Yes. The Government is proposing to create an Income Insurance Scheme (Scheme) for employees in New Zealand. It is just a proposal at this stage and is not in effect. The proposal states that employees who lose their job through no fault of their own (i.e. their role is made redundant) may be paid 80% of their income for up to 7 months. This would be made up of a 4-week notice period and 4-week payment, at 80% of their salary, from their employer, plus a further 6 months of financial support from the Scheme at 80% of their salary.
Workers would be eligible after having made 6 months of contributions towards the Scheme within the previous 18 months. Fixed term and seasonal work would be covered up until the original end date of employment. Casual workers who could illustrate a reasonable expectation of future income would be treated like permanent workers.
Similar to how ACC works for accidents, the scheme would be funded by levies on wages and salaries. Workers and employers would both contribute, so this would represent an increased cost to businesses. It is estimated that workers and employers would each pay a levy of approximately 1.39%.
If it goes ahead, this scheme will represent a major shift in how an employee is supported when they lose their job in a no-fault situation. It would also see employers funding a 4-week notice period plus a 4-week payment in addition to levies.
Employers in the transport industry can also have their say. Employers may wish to submit their comments to the Ministry of Business, Innovation and Employment. The proposed scheme is open for comment, with submissions closing on 26 April 2022. You can email submissions to firstname.lastname@example.org or complete a short survey using the following website link, which is estimated to take a maximum of 15 minutes: https://www.mbie.govt.nz/have-your-say/income-insurance/ . This website provides a discussion document with further details on the scheme, a summary booklet of the proposals, and a submission template.
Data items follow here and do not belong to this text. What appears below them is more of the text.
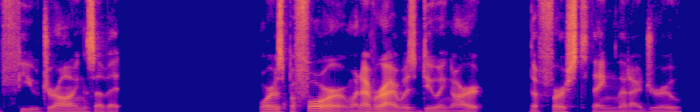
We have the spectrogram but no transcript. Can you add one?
few drawings of it. Whereas before, whenever I was doing art, the first thing that I drew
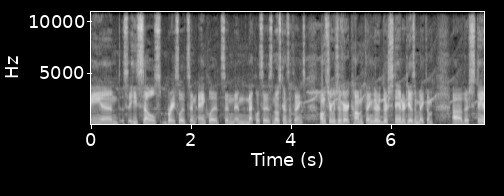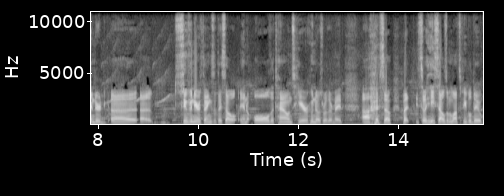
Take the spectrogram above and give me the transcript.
and he sells bracelets and anklets and, and, necklaces and those kinds of things on the street, which is a very common thing. They're, they're standard. He doesn't make them. Uh, they're standard uh, uh, souvenir things that they sell in all the towns here. Who knows where they're made? Uh, so, but so he sells them. Lots of people do,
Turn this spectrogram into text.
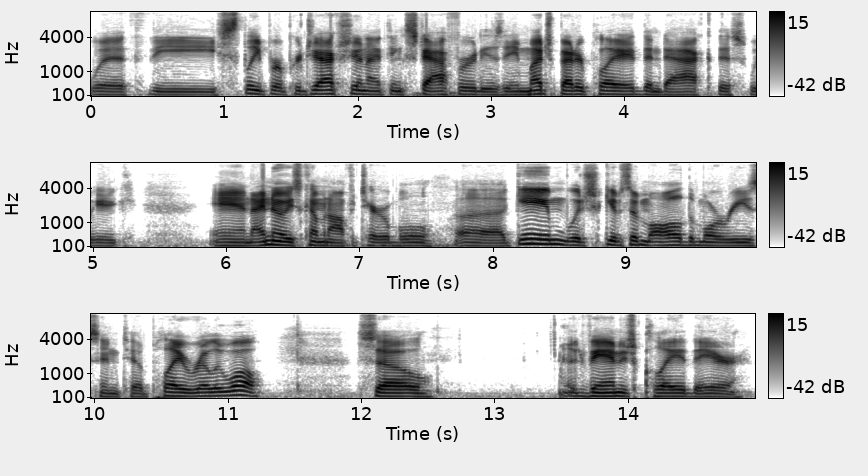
with the sleeper projection. I think Stafford is a much better player than Dak this week. And I know he's coming off a terrible uh, game, which gives him all the more reason to play really well. So, advantage Clay there.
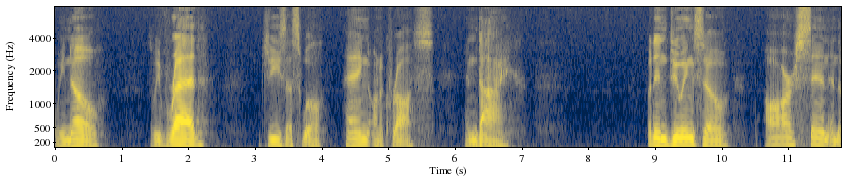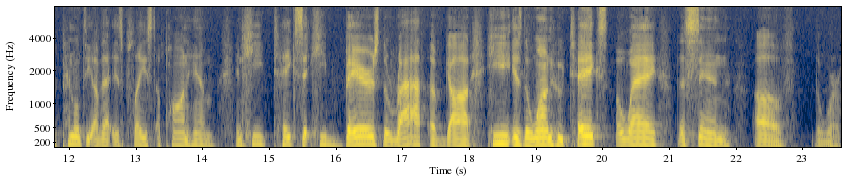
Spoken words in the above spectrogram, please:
We know as we've read, Jesus will hang on a cross and die. But in doing so, our sin and the penalty of that is placed upon him. And he takes it. He bears the wrath of God. He is the one who takes away the sin of the world.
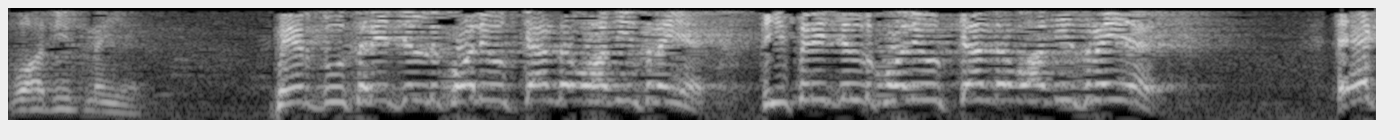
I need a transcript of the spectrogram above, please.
وہ حدیث نہیں ہے۔ پھر دوسری جلد کھولی، اس کے اندر وہ حدیث نہیں ہے۔ تیسری جلد کھولی، اس کے اندر وہ حدیث نہیں ہے۔ ایک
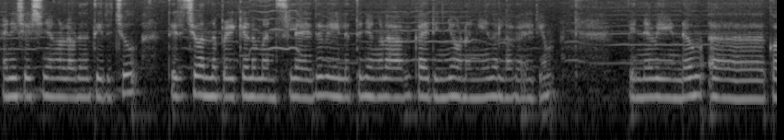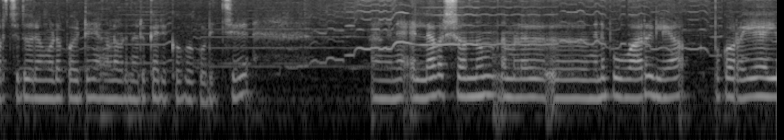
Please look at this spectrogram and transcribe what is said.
അതിനുശേഷം ഞങ്ങൾ അവിടെ നിന്ന് തിരിച്ചു. തിരിച്ചു വന്നപ്പോഴേക്കാണ് മനസ്സിലായത് വെയിലത്ത് ഞങ്ങൾ ആകെ കരിഞ്ഞു ഉണങ്ങിയെന്നുള്ള കാര്യം. പിന്നെ വീണ്ടും കുറച്ച് ദൂരം കൂടെ പോയിട്ട് ഞങ്ങൾ അവിടെ നിന്ന് ഒരു കരിക്കൊക്കെ കുടിച്ച് അങ്ങനെ എല്ലാ വർഷമൊന്നും നമ്മൾ അങ്ങനെ പോവാറില്ല. ഇപ്പോൾ കുറേ ആയി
The content of this article is intended to provide a general guide to the subject matter. Specialist advice should be sought about your specific circumstances.